Following two volumes of verse (Mala kruna, 2007, and Pasta madre, 2013), the Italian poet Franca Mancinelli has turned her hand to a small book of short prose pieces. The Little Book of Passage is the first of her works to be translated into English. Though the book is brief and its language plain, her subject, treated with respect, modesty and delicacy, is the great undertaking of all major poets – to discover, as her excellent translator John Taylor puts it, “the genuine sources of what we feel, think, dream and [which] remain at a remove … it is the task of poetry to try to bridge those gaps or at least to show where the bridges might be built”.

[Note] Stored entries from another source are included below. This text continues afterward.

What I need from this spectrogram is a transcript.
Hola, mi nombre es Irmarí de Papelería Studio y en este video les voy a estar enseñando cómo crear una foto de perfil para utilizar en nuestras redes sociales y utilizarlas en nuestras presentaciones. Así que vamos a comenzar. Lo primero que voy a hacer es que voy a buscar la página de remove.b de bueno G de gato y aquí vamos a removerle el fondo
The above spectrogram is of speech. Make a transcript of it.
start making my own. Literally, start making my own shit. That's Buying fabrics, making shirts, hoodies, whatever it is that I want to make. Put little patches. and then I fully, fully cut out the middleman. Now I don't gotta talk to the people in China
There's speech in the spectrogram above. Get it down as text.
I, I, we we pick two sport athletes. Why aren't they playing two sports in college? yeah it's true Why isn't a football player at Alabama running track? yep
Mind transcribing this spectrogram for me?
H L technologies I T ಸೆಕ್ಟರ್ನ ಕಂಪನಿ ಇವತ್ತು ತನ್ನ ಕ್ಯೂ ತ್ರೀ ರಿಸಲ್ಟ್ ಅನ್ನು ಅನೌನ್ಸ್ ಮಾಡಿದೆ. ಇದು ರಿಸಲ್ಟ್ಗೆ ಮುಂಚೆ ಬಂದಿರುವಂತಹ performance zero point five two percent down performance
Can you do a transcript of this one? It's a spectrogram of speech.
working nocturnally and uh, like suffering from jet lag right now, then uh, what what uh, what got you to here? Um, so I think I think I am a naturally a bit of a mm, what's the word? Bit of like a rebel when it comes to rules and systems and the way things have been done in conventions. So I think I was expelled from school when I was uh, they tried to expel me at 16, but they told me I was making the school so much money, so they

Mancinelli explores the fault lines (faglie) across which religions attempt to build bridges that philosophers would remove, using the third way, of poetry. Deploying the uncertainties and ambiguities of language, she attempts to construct bridges of meaning that might at any time prove illusory. “Unfinished sentences remain ruins. You’re supporting inside yourself an entire village in danger of collapsing”. For a true poet, which Mancinelli undoubtedly is, the quest goes beyond simple philosophical questioning. It is an existential struggle.

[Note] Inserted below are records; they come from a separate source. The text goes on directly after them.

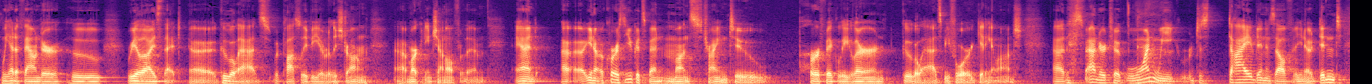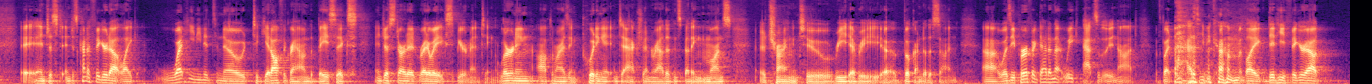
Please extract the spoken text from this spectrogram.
we had a founder who realized that uh, Google Ads would possibly be a really strong uh, marketing channel for them. And, uh, you know, of course, you could spend months trying to perfectly learn Google Ads before getting it launched. Uh, this founder took one week, just dived in himself, you know, didn't and just and just kind of figured out like what he needed to know to get off the ground, the basics, and just started right away experimenting, learning, optimizing, putting it into action rather than spending months uh, trying to read every uh, book under the sun. Uh, was he perfect at it in that week? Absolutely not. But has he become like, did he figure out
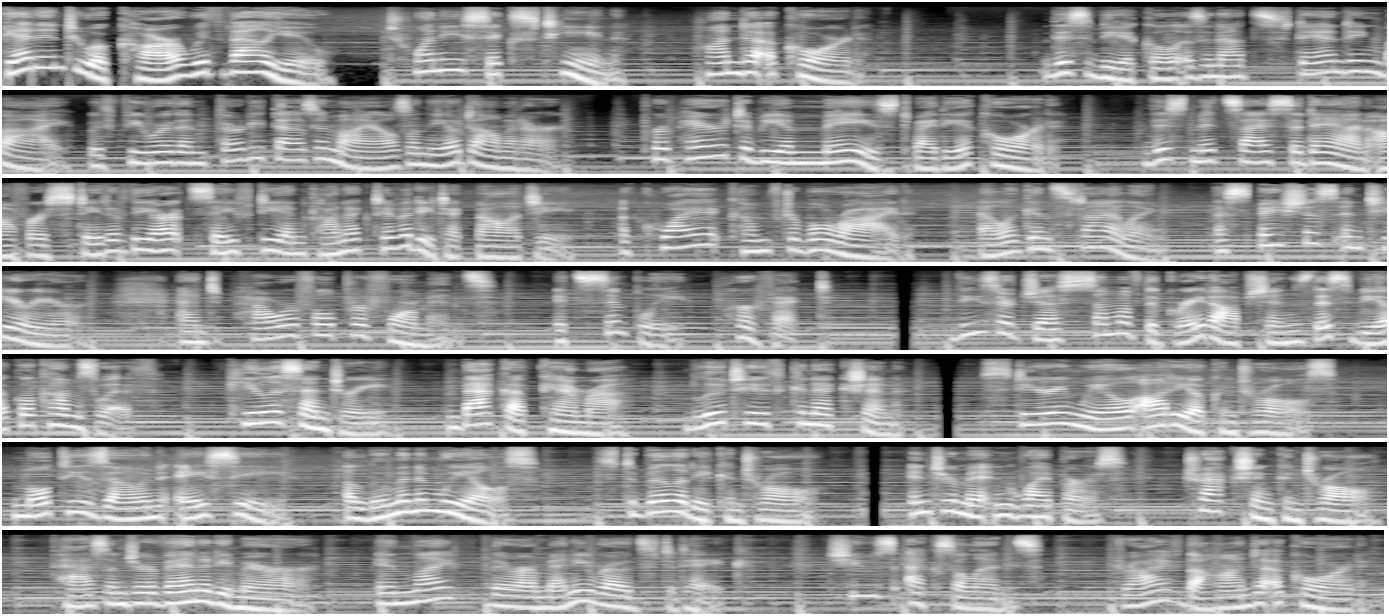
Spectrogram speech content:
Get into a car with value. 2016 Honda Accord. This vehicle is an outstanding buy with fewer than 30,000 miles on the odometer. Prepare to be amazed by the Accord. This midsize sedan offers state-of-the-art safety and connectivity technology, a quiet, comfortable ride, elegant styling, a spacious interior, and powerful performance. It's simply perfect. These are just some of the great options this vehicle comes with. Keyless entry, backup camera, Bluetooth connection, steering wheel audio controls, multi-zone AC, aluminum wheels, stability control, intermittent wipers, traction control, passenger vanity mirror. In life, there are many roads to take. Choose excellence. Drive the Honda Accord.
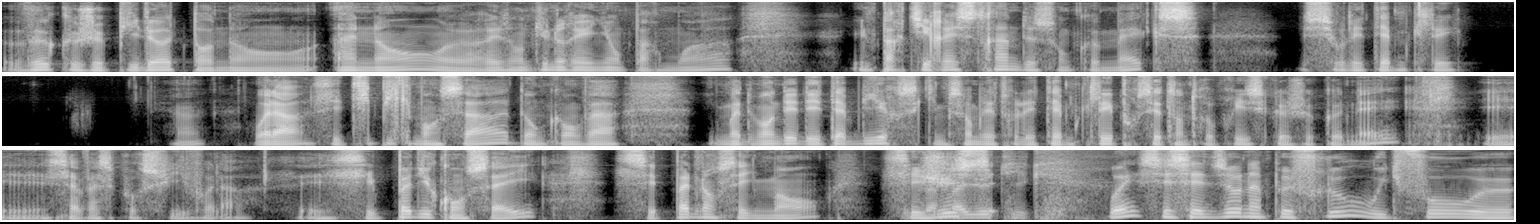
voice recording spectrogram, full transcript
veut que je pilote pendant un an, à raison d'une réunion par mois, une partie restreinte de son COMEX sur les thèmes clés. Hein. Voilà, c'est typiquement ça. Donc, on va, il m'a demandé d'établir ce qui me semble être les thèmes clés pour cette entreprise que je connais, et ça va se poursuivre. Voilà, c'est pas du conseil, c'est pas de l'enseignement, c'est juste, ouais, c'est cette zone un peu floue où il faut, euh,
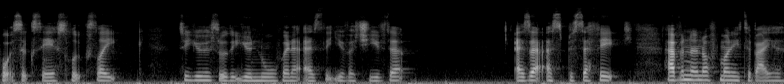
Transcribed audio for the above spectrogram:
what success looks like to you so that you know when it is that you've achieved it. Is it a specific, having enough money to buy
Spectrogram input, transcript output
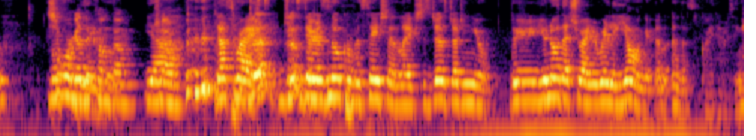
she Don't won't forget the condom. Yeah. That's right. Just, just there is no conversation. Like she's just judging you. Do you you know that you are really young and, and that's quite everything.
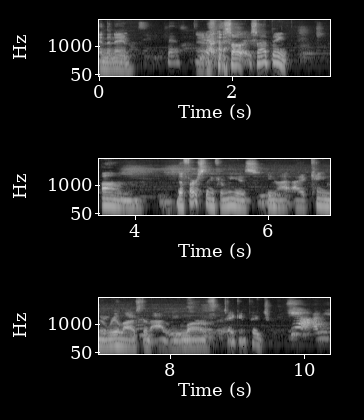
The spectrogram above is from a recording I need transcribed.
In the name. Yeah. Yeah. So, so I think um, the first thing for me is, you know, I, I came to realize that I love taking pictures. Yeah, I mean,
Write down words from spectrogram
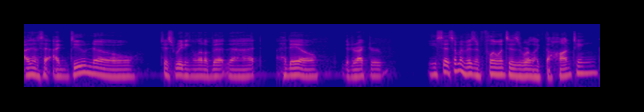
I was going to say, I do know, just reading a little bit, that Hideo, the director, he said some of his influences were like The Haunting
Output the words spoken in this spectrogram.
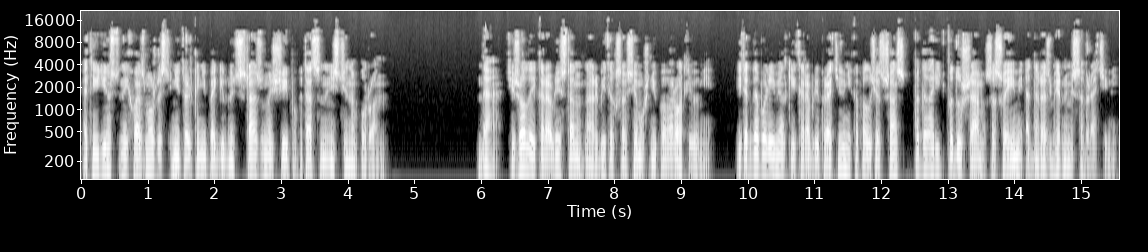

When her writing does cross religious terrain, it is in its esoteric forms. The words “and here you are at the treshold, light flashing through you. You no longer have a face, you’re beyond all contours. Only clear light” touch on kabbalistic notions that also informed the late poetry of Paul Celan. Yet she also finds comfort in the mundane: “the old woman who lives in the next building [that] …sweeps, hangs out the washing on the line, brings the laundry back in… Such instinctive precision guides me for short sequences.” Mancinelli has a healthy fear of the places to wich her journeys might take her, the fault line that begins as a place of comfort before widening, where “Between one shoulder and the other one opens a darkness peopled with shivers”. “Keep sleeping”, she concluse. “The leaves are speaking to each other like brothers. From the heart to the crown of the tree, the leaves are thinking of a sentence for you.”

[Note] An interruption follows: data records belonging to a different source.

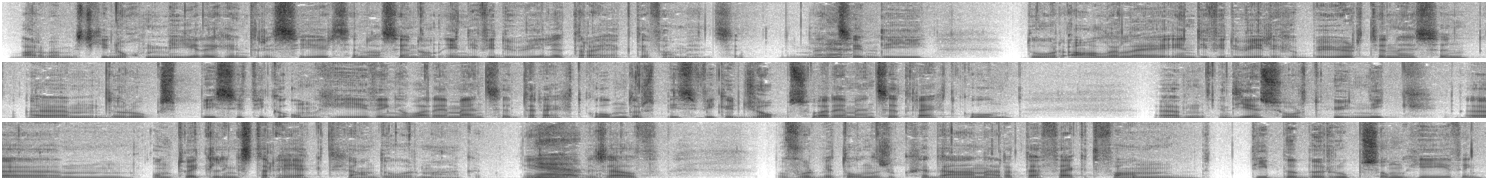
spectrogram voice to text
waar we misschien nog meer geïnteresseerd zijn, dat zijn dan individuele trajecten van mensen. Mensen die door allerlei individuele gebeurtenissen, ehm, door ook specifieke omgevingen waarin mensen terechtkomen, door specifieke jobs waarin mensen terechtkomen, ehm, die een soort uniek ehm, ontwikkelingstraject gaan doormaken. Ja. We hebben zelf bijvoorbeeld onderzoek gedaan naar het effect van type beroepsomgeving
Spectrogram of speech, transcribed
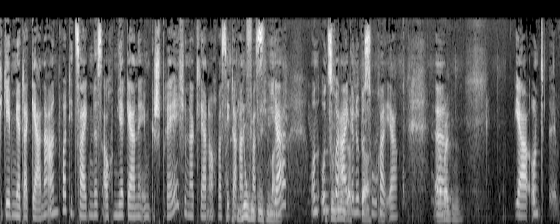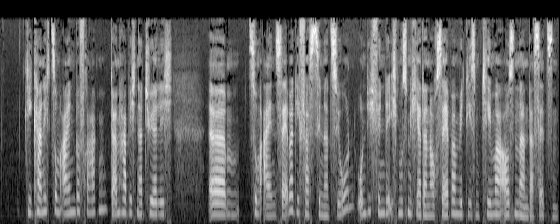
Die geben mir da gerne Antwort, die zeigen das auch mir gerne im Gespräch und erklären auch, was sie also daran fassen. Ja, und unsere eigene Besucher, ja. Ja, äh, ja, und die kann ich zum einen befragen. Dann habe ich natürlich ähm, zum einen selber die Faszination und ich finde, ich muss mich ja dann auch selber mit diesem Thema auseinandersetzen.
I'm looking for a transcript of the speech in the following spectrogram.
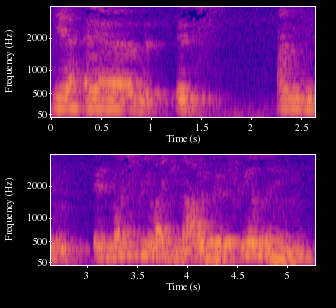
Yeah. and it's i mean it must be like not a good feeling.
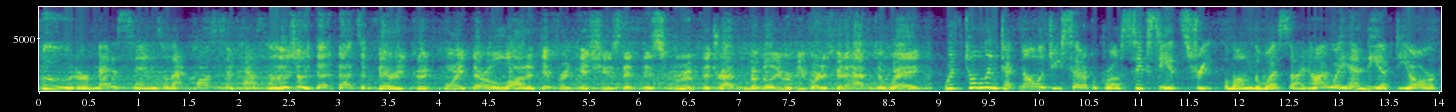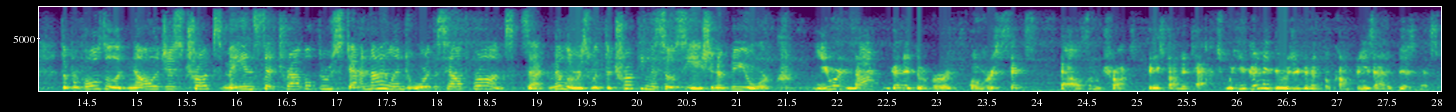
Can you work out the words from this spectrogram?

Mancinelli’s book is prefaced by a quote from Emily Dickinson: “To fill a Gap / Insert the Thing that caused it–.” Her exposition of these words is realized in a remarkably mature poetic voice, sincere and humble in its search for meaning, worthy of the awards and accolades she has been accumulating.

© foto di copertina di Sabrina Mezzaqui